For the next five months, residents and visitors will see increased truck traffic around the mountain, but the park hopes once the construction is completed everybody will enjoy the positive changes. Both of the new parking lots will actually be inside Shenandoah, as opposed to the current parking lot on Route 600 that requires hikers to walk a good distance past numerous private residences before entering the park.
Brian Chafin brings a healing element to his music, blending sounds of reggae and rock to promote a message of love and harmony. You may know him best for his work with Grass Fed and Henry, while also being an integral part of these local bands, he is a solo artist in his own right. As an individual artist he goes by the name Jaguar Medicine, a tribute to the shamanic way in which he views his role in music.
Hear the interview with host Kiaya Abernathy on Rappahannockradio.com
The Blue Ridge Poison Center, which serves Rappahannock County, handled over 21,000 calls in 2018 about people coming into contact with harmful substances, according to its annual report.
Children under age 6 were responsible for the majority of calls — 41 percent — that mostly dealt with cosmetics and personal care products like mouthwash, make-up, skin creams, hair care products, and perfume.
Sixty percent of poisoning exposure calls surrounded prescription and over-the-counter drugs, as well as supplements like vitamins or herbal products. The remaining 40 percent involved alcohol, pesticides, cleaners, automotive products and the like.
Two percent of the calls involved bites and stings from venomous snakes, bees, and spiders.

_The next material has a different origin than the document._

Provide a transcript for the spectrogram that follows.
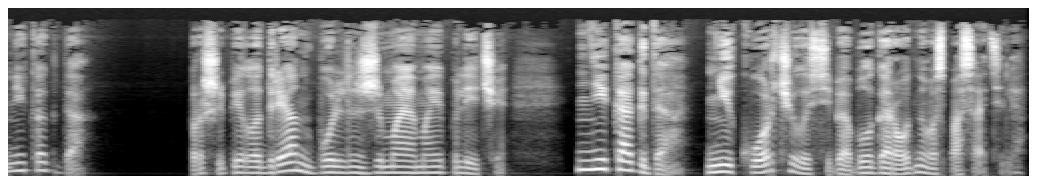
никогда», — прошипел Адриан, больно сжимая мои плечи, «никогда не корчила себя благородного спасателя.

Twenty-six motorcyclists have died on Virginia roadways by the close of May, and as summer is upon us motorcyclists — and motorists — are urged to travel with caution, especially along Route 211 switchbacks west of Sperryville into Shenandoah National Park, a high-motorcycle-accident stretch where some bikers find it a challenge to speed through the curves.
Virginia in 2017 recorded the highest number of motorcyclist fatalities —107 — in a decade.
Amissville Community Foundation (AFC) has received an $800 award from The Power of Change, a C.A.R.E. Charity. Amissville Community Foundation will use the award to supplement personal donations to fund its Amissville Christmas Program, which provides food, flowers or fruit baskets to those who need to know someone cares during the holiday season.
As a 501c3 Foundation, ACF is dedicated to the wellbeing of Amissville area residents and can be contacted at 540-937-4910. For those who would like to personally donate to AFCs programs, please mail a check to ACF, P.O. Box 236, Amissville, VA 20106.
According to ACF Chairman Frank Fishback, The Power of Change receives its funding from Rappahannock Electric Cooperative members who round up their electric bills to the next highest dollar. REC members might consider supporting The Power of Change to help others in need. Once enrolled, the extra change from electric bills will be dedicated to charitable causes.
Members can sign up by visiting REC’s website (http://www.thepowerofchange.org) or call 800-552-3904 for more information.